Climate Change Affects Us All
The science is in, and climate change is expected to have a wide array of disruptive effects in the coming years. Some of these may be unavoidable, but we may be able to mitigate other unpleasant surprises by taking action now. Many concerned coffee producers are doing just that. Learn more about how coffee farmers are helping the planet.
On the face of it, coffee cultivation is beneficial for the environment. The coffee plant is an evergreen shrub, which makes it a year-round resource for carbon sequestration.
However, not all coffee beans are grown in a sustainable manner. By nature, coffee plants are shade-dwelling, naturally occurring in the understory of lush rainforests. For a long time, coffee was grown exclusively beneath forest canopy, and was allowed to mature naturally, as it had been for centuries.
But sometime during the 1970s commercial coffee growers decided to take matters into their own hands, creating strains of coffee that could be grown in full sunlight, with the aid of fertilizers, pesticides, and other “miracles of modern science.”
Yields increased, but this new method of coffee cultivation had some serious drawbacks. As previously mentioned, growing coffee in full sunlight requires the use of industrial chemicals, which are generally harmful to the environment, the people who work with them, and the wildlife exposed to them.
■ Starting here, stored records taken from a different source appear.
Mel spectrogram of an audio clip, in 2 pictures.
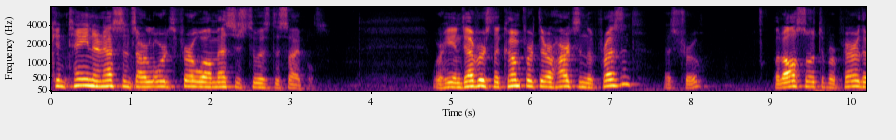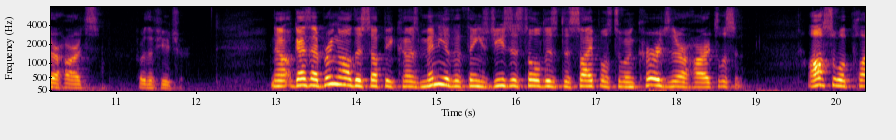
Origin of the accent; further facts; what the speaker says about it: United States; As Americans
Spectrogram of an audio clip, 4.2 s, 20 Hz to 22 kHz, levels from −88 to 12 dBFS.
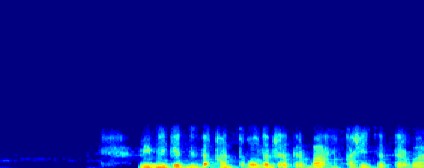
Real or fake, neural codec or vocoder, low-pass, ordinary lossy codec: real; none; 5.4 kHz; Opus, 16 kbps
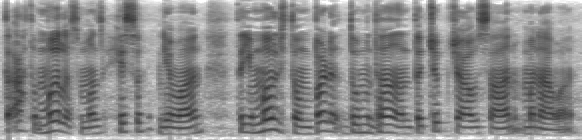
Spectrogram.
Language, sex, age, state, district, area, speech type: Kashmiri, male, 45-60, Jammu and Kashmir, Ganderbal, urban, spontaneous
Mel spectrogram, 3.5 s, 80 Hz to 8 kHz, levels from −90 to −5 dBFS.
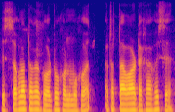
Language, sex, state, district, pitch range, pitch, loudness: Assamese, male, Assam, Sonitpur, 110-120 Hz, 120 Hz, -19 LUFS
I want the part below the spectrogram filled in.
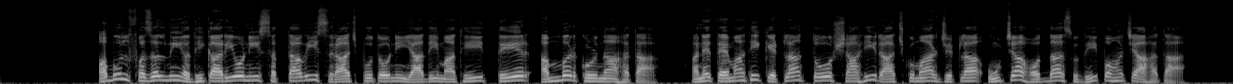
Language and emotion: Gujarati, neutral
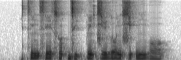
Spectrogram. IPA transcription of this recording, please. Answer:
t͡sĩ˦nsẽ˧ sɔ̃˦t̚d͡zi˨ʔpẽ˦t͡ɕe˧ lo˥˧n ɕe˨ʔŋĩ˧ŋɔ˨˩

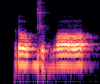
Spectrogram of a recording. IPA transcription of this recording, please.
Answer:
ɾo˦ɡɪ˧ bɔ˦

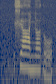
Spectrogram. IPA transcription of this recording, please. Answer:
xʲaːɲɐː ɗo̰

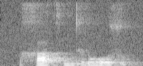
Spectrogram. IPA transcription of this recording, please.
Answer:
xat͡s ndʏɾoz

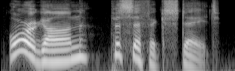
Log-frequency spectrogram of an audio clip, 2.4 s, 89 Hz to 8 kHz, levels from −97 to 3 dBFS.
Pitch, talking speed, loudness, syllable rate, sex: 185 Hz, 75 wpm, -17 LUFS, 4.3 syllables/s, male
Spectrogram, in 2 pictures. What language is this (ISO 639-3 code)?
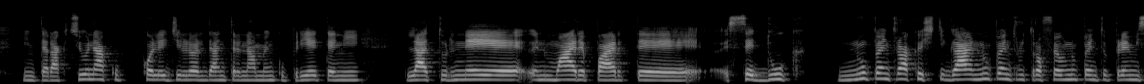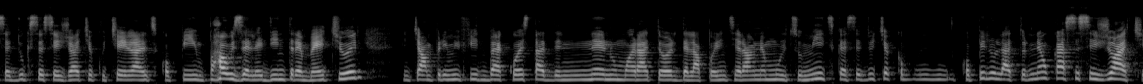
ron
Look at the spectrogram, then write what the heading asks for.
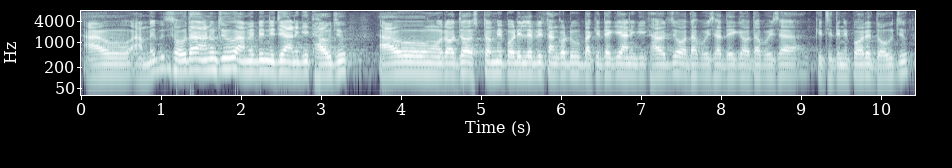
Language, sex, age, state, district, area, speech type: Odia, male, 45-60, Odisha, Dhenkanal, rural, spontaneous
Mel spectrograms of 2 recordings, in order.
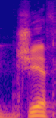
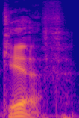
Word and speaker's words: GIF: Or not pronounced it with a J.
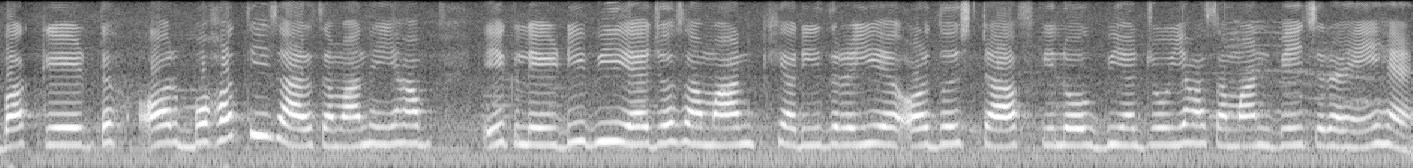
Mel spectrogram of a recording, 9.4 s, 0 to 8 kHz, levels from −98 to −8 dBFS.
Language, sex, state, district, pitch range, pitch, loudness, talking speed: Hindi, female, Madhya Pradesh, Katni, 285-310 Hz, 295 Hz, -11 LUFS, 190 wpm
Not only that, but creating the space needed to farm coffee in full sunlight necessitated the clear-cutting of rainforest land in many parts of the world, depriving many insects and animals of their natural habitats.
All in all, those increased yields came at a high cost, but because that cost didn’t show up on a balance sheet and was difficult to quantify, some coffee makers were content to ignore it.
A Return to Form
But that’s changing. There’s a new trend toward sustainable agriculture in the coffee world. Coffee labeled as shade-grown or bird-friendly fetches a premium among consumers in the know. Of course, this renewed interest in the old way of growing coffee isn’t merely about profit margins. Coffee producers have a vested interest in environmental preservation. Left unchecked, climate change could completely change how and where coffee can be grown.
Why Shade-Grown Coffee Matters
By producing coffee in the traditional shade-grown way, coffee producers are taking an environmental threat and turning it into an ally in the battle against climate change.
Shade-grown coffee plantations increase biodiversity by providing a welcoming habitat for a host of birds, bats, reptiles, insects, and native flora. This species-richness is great for the animals, but it helps the coffee producers, too. Birds provide pest control. Bees and moths lend a hand with pollination, enhancing fruit set on coffee plants. And of course, all of the animals are happy to donate fertilizer.
Shade-grown production methods also reduce the need for chemical fertilizers and pesticides and makes organic coffee easier to grow. With Mother Nature on your side, you don’t need all those chemicals!
Vote With Your Coffee Cup
If you’re a coffee lover, then you probably know that shade-grown coffee is a bit more expensive, but we’d posit that it’s more than worth the premium. Choose shade-grown, and enjoy your cup of coffee with a side order of environmental stewardship. It tastes terrific.